In 2012, the Court of Appeal of Svea (Sweden) submitted to the European Court of Justice (“ECJ”) preliminary questions on whether providing hyperlinks constitutes an act of communication to the public under Directive 2001/29/EC (the “Copyright Directive”). This Directive stipulates that authors have the exclusive right to authorize or prohibit any communication of their works to the public.
The background facts of this specific case are the following: news articles from the daily newspaper Göteborgs-Posten are published on its own website which is freely accessible. A Swedish company, called Retriever Sverige, provides its clients with hyperlinks to news articles that are published on
other websites, including that of Göteborgs-Posten. The journalists who were authors of those articles saw this hyperlinking as a breach of their copyright.
On 13 February 2014 the ECJ ruled that a clickable hyperlink to an authorized publicly available work does not infringe the “communication to the public” right because there is no communication to another, new public. In other words: while a link is an act of making available and where a work is already freely accessible on the Internet, then that act of making available does not require the consent of copyright holders because that act does not communicate the work to a “new public”. The ECJ indicates that a new public is a public that has not been taken into account by the copyright holders at the time the initial communication was authorized. And there is no such “new public” from the website operated by Retriever Sverige.

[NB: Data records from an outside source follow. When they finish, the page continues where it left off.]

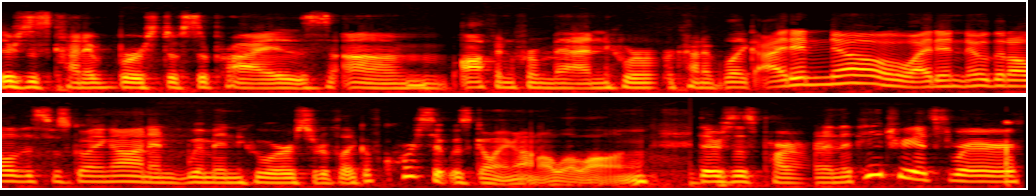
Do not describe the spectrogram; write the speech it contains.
there's this kind of burst of surprise, um, often from men who are kind of like, "I didn't know, I didn't know that all of this was going on," and women who are sort of like, "Of course it was going on all along." There's this part in the Patriots where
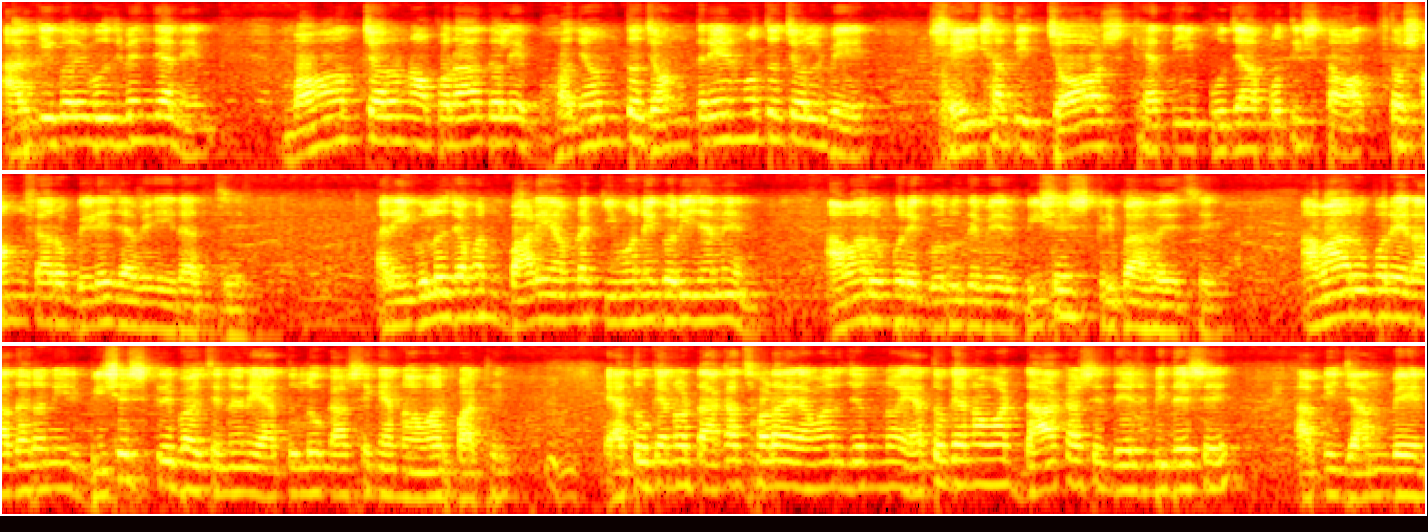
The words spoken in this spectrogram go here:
আর কি করে বুঝবেন জানেন? মহৎ চরণ অপরাধ হলে ভজন তো যন্ত্রের মতো চলবে, সেই সাথে যশ, খ্যাতি, পূজা, প্রতিষ্ঠা, অর্থ সংখ্যারও বেড়ে যাবে এই রাজ্যে। আর এগুলো যখন বাড়ে, আমরা কি মনে করি জানেন? আমার উপরে গুরুদেবের বিশেষ কৃপা হয়েছে। আমার উপরে রাধারানীর বিশেষ কৃপা হয়েছে। না এত লোক আসে কেন আমার পাঠে? এত কেন টাকা ছড়ায় আমার জন্য? এত কেন আমার ডাক আসে দেশ বিদেশে? আপনি জানবেন,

The ECJ’s conclusion is that website owners are allowed to redirect Internet users, via hyperlinks, to protected works that are available in a freely accessible basis on another site, without the authorization of the copyright holders. It must be kept in mind that different considerations apply regarding the situation where a hyperlink takes you to a website that is not freely available. Furthermore, the ECJ concluded that the Member States do not have the right to give wider protection to copyright holders by broadening the concept of “communication to the public”.